GIVEN DATA -
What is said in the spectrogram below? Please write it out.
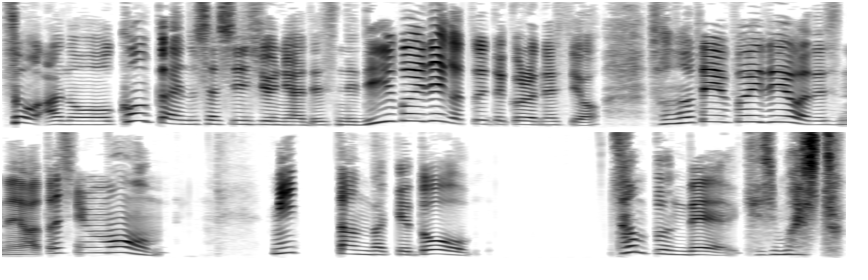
そう、あのー、今回の写真集にはですね、DVD がついてくるんですよ。その DVD はですね、私も見たんだけど、3分で消しました。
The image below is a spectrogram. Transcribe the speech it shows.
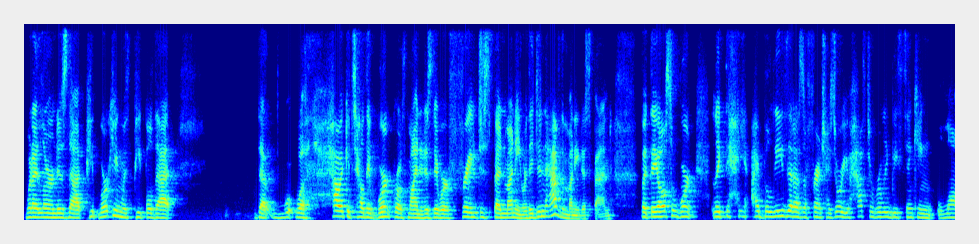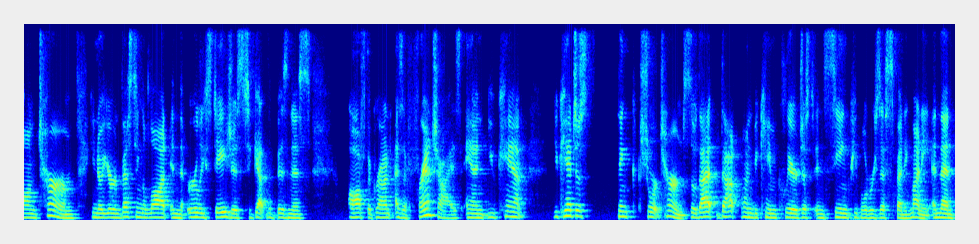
what I learned is that pe- working with people that that well, how I could tell they weren't growth minded is they were afraid to spend money or they didn't have the money to spend. But they also weren't like i believe that as a franchisor you have to really be thinking long term you know you're investing a lot in the early stages to get the business off the ground as a franchise and you can't you can't just think short term so that that one became clear just in seeing people resist spending money. And then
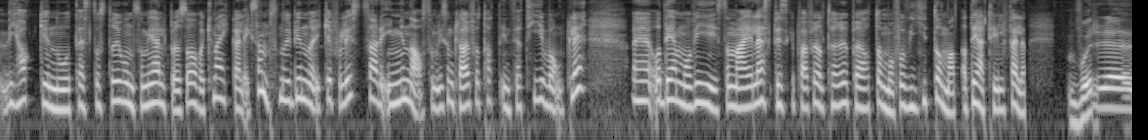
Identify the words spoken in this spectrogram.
vi har ikke noe testosteron som hjelper oss over kneika, liksom. Så når vi begynner å ikke få lyst, så er det ingen av oss som liksom klarer å få tatt initiativet ordentlig. Eh, og det må vi som er i lesbiske parforhold tørre å prate om og få vite om at, at det er tilfellet. Hvor eh,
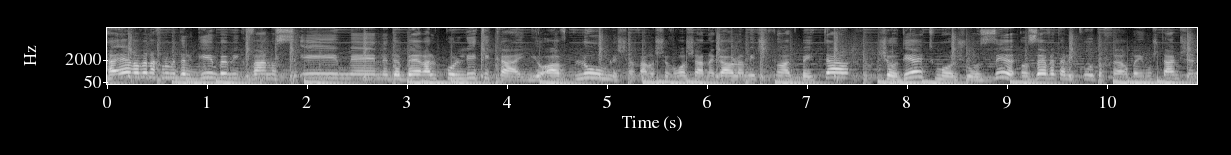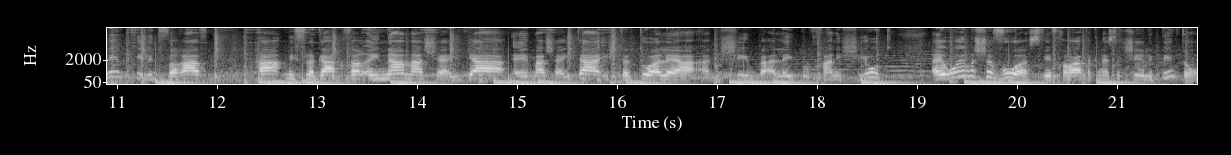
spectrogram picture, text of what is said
הערב אנחנו מדלגים במגוון נושאים, אה, נדבר על פוליטיקה עם יואב בלום, לשעבר יושב ראש ההנהגה העולמית של תנועת בית"ר, שהודיע אתמול שהוא עוזב את הליכוד אחרי 42 שנים, כי לדבריו המפלגה כבר אינה מה שהיה, אה, מה שהייתה, השתלטו עליה אנשים בעלי פולחן אישיות. האירועים השבוע סביב חברת הכנסת שירלי פינטו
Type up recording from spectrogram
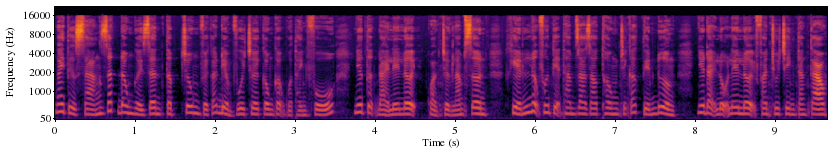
Ngay từ sáng, rất đông người dân tập trung về các điểm vui chơi công cộng của thành phố như tượng đài Lê Lợi, quảng trường Lam Sơn, khiến lượng phương tiện tham gia giao thông trên các tuyến đường như đại lộ Lê Lợi, Phan Chu Trinh tăng cao.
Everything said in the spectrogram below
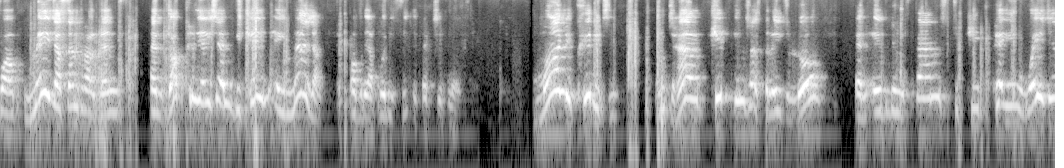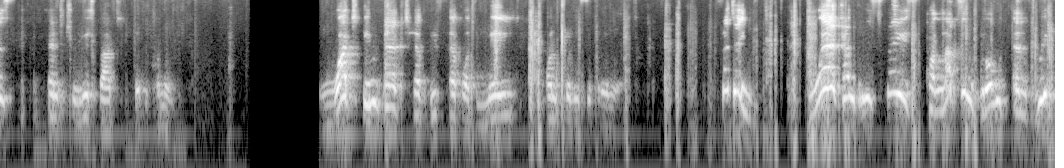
for major central banks, and job creation became a measure of their policy effectiveness. More liquidity would help keep interest rates low, enabling firms to keep paying wages and to restart the economy. What impact have these efforts made on policy frameworks? Certainly, where countries face collapsing growth and weak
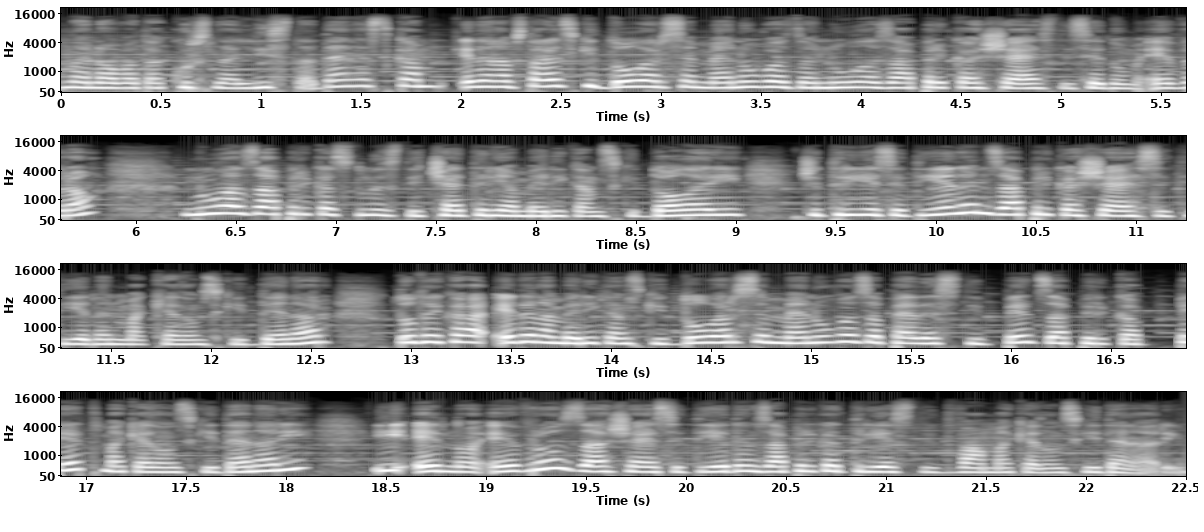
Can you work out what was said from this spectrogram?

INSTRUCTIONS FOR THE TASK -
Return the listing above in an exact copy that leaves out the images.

RESULT FOR THIS EXERCISE -
What is said in the spectrogram below? Please write it out.
そう、あのー、今回の写真集にはですね、DVD がついてくるんですよ。その DVD はですね、私も見たんだけど、3分で消しました。
The image below is a spectrogram. Transcribe the speech it shows.
what I learned is that pe- working with people that that well, how I could tell they weren't growth minded is they were afraid to spend money or they didn't have the money to spend. But they also weren't like i believe that as a franchisor you have to really be thinking long term you know you're investing a lot in the early stages to get the business off the ground as a franchise and you can't you can't just think short term so that that one became clear just in seeing people resist spending money. And then
Identify the words spoken in this spectrogram.
vi har ikke noe testosteron som hjelper oss over kneika, liksom. Så når vi begynner å ikke få lyst, så er det ingen av oss som liksom klarer å få tatt initiativet ordentlig. Eh, og det må vi som er i lesbiske parforhold tørre å prate om og få vite om at, at det er tilfellet. Hvor eh,
spectrogram picture, text of what is said
הערב אנחנו מדלגים במגוון נושאים, אה, נדבר על פוליטיקה עם יואב בלום, לשעבר יושב ראש ההנהגה העולמית של תנועת בית"ר, שהודיע אתמול שהוא עוזב את הליכוד אחרי 42 שנים, כי לדבריו המפלגה כבר אינה מה שהיה, אה, מה שהייתה, השתלטו עליה אנשים בעלי פולחן אישיות. האירועים השבוע סביב חברת הכנסת שירלי פינטו
Type up recording from spectrogram
Ngay từ sáng, rất đông người dân tập trung về các điểm vui chơi công cộng của thành phố như tượng đài Lê Lợi, quảng trường Lam Sơn, khiến lượng phương tiện tham gia giao thông trên các tuyến đường như đại lộ Lê Lợi, Phan Chu Trinh tăng cao.
Everything said in the spectrogram below
for major central banks, and job creation became a measure of their policy effectiveness. More liquidity would help keep interest rates low, enabling firms to keep paying wages and to restart the economy. What impact have these efforts made on policy frameworks? Certainly, where countries face collapsing growth and weak
Can you work out what was said from this spectrogram?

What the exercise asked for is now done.